The white, pink and red rocks of Zion (435-772-3256; www.nps.gov/zion; Hwy 9; per vehicle $25) are huge, overpowering and magnificent – you’re guaranteed to be awed. More than 100 miles of trails offer everything from leisurely strolls to wilderness backpacking and camping. The most famous backpacking trip is through the Narrows, 16 miles of walking and wading in the Virgin River through dramatic canyons (June to September). Prepare to get yourself wet or your spirits dampened if there’s a flash-flood warning. The Angels Landing Trail is a strenuous vertigo-inducer, but the views of Zion Canyon are phenomenal.
From April through October, the park operates very frequent Zion Shuttles (powered by propane). Two free, linked shuttle loops depart from the visitor center from at least 6:45am to 10pm daily, and (except for guests at the lodge) are the only vehicles permitted into the canyon.
The Zion Canyon Visitor Center (435-772-3256; www.nps.gov/zion; 8am-7pm summer, to 6pm spring & fall, to 5pm winter) has lots of books, maps, and park recreation information. Ask about ranger-led activities, which include nature walks and interpretive talks on flora, fauna, ecology and geology. The center also houses the backcountry desk (435-772-0170; 7am-7pm summer, to 6pm fall, 8am-4:30pm or 5pm spring), which dispenses permits the day before your hike.

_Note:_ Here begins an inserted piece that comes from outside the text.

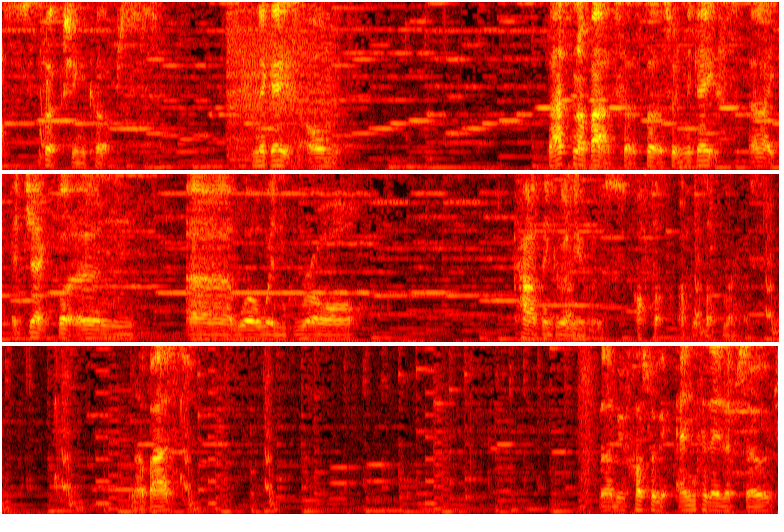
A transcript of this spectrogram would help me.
Suction cups. Negates all. That's not bad. So, so, so it negates uh, eject button, uh, whirlwind, raw. Can't think of any others off off the top of my head. Not bad. But that'll be of course we end today's episode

At the south gate, two campgrounds (877-444-6777; www.recreation.gov; campsites $16-20) have almost 300 campsites. Less than half of these campsites can be reserved, so come early for the first come, first served spots. Smack in the middle of Zion Canyon, Zion Lodge (reservations same day 435-772-7700, advance 888-297-2757; www.zionlodge.com; r/cabins/ste $150/160/$170; yr-round; ) has 81 well-appointed motel rooms and 40 cabins with gas fireplaces. All have wooden porches with stellar views. There are no TVs, but there’s a good restaurant. Reservations are accepted up to 13 months in advance, or try your luck with a same-day booking.